If you’re reading this, I’m pleased to tell you we’re still here. Our republic is down, but not out.
As terrifying as last week’s insurrection was (and the more we learn, the worse it gets), I don’t think the fate of our nation was ever in doubt. That may be naivete but for me, the appeal of the American Experiment is its resilience.
We bend but never break.
A huge part of the larger discourse has been the rise of social media, and the influence it has on the populace. There is no shortage of analysis and/or hot takes on the massive reach of Facebook (or the calls to #DeleteFacebook), the often arbitrary moderation of Twitter, and whateverthehell Parler was.
The latter was effectively erased from existence last week, and a lot of people made sure we all knew they thought their freedom of speech was being infringed on.

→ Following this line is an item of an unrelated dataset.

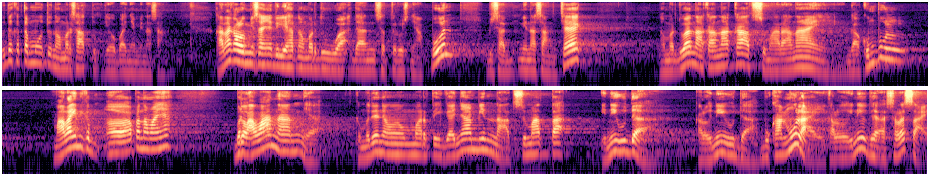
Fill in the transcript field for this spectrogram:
Udah ketemu tuh nomor satu jawabannya minasang. Karena kalau misalnya dilihat nomor dua dan seterusnya pun bisa minasang cek. Nomor dua naka-naka atsumaranai nggak kumpul. Malah ini ke, eh, apa namanya berlawanan ya. Kemudian yang nomor tiganya minat sumata. Ini udah. Kalau ini udah bukan mulai. Kalau ini udah selesai.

Regardless of where you stand on Parler’s extinction, we can all agree on 2 distinct truths:
1. Civics needs to make a return to our school’s curriculum, post haste.
2. For all intents and purposes, social media IS today’s Town Square. It’s where we go to share ideas, get on our (cyber) soapbox, and debate. The discourse isn’t happening down the street- it’s on your screen.

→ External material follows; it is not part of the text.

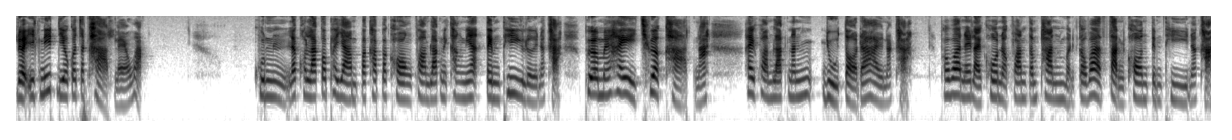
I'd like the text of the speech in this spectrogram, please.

The First Amendment doesn’t apply to private companies, and everyone has to consent to a platform’s Terms of Service as a condition of participation. The easy answer here is to point to that, and say “if you don’t like it, leave.” I know, I’ve done it. But maybe the better solution is to model Terms of Service after the First Amendment.
It’s pretty clear that online is where people are now assembling, and as broad as it is, 1A still has defined guardrails. I don’t think you could legislate (read: force) companies to do this, but it’s certainly a model worth looking into going forward. Don’t @ me*.
On to the good stuff…
Like many of you, I often find refuge in music. This week was no different. Here are a few songs that made navigating life during wartime a little better.
Speaking of escape, the life of the Digital Nomad has exploded in popularity. COVID has been an accelerant for many things, and this is no different. As the Knowledge Economy has blossomed, so too has the ability to work from anywhere as long as you have internet access. Susanna Perkins has written a great piece about the age of the “Anywhereist.” As she explains, it goes far beyond simple categories, and far beyond the stereotypical 20-something.
“An “anywhereist” goes beyond “work from home,” “remote work,” or “digital nomad” — although it encompasses all of them. To me, it means I have the ability to truly work and live anywhere, either as a remote employee or through my own business.”
With some nations now offering work visas (Aruba, anyone?), there’s never been a better time to load up your laptop and go. Work From Home sounds a whole lot more appealing when “home” is an island paradise.
Long live the Business Traveler. As COVID continues to ravage the aviation industry, many have predicted the end of corporate travel. Given the disproportionate amount of revenue they bring in, this is particularly concerning. The truth is, this is nothing new.
The end of biz travel has been predicted before; after 9/11, and again most recently after the Great Recession. After this year, it may look different-especially if people disperse from huge cities to work from home (or anywhere), but there’s a very simple reason why rumors of its death are greatly exaggerated, and Gavin Baker only needs 130 words to tell us why.
When the Suits do return to the terminal, you know what won’t be there? CNN Airport News. Not sure I’d be able to write any kind of elegy here, but it is more proof that change is constant.
COVID has clearly changed how we work, how we travel, and how we… (checks notes)… build stadiums?
The new facility for St. Louis CITY SC (caps intentional) will be open on all sides, like a porch.
For any soccer fans wondering, they are already working on ways to make sure the noise level from the stands stays LOUD.
Onward up the mountain,
*Actually, you should totally @ me; I’d love to hear what your thoughts are.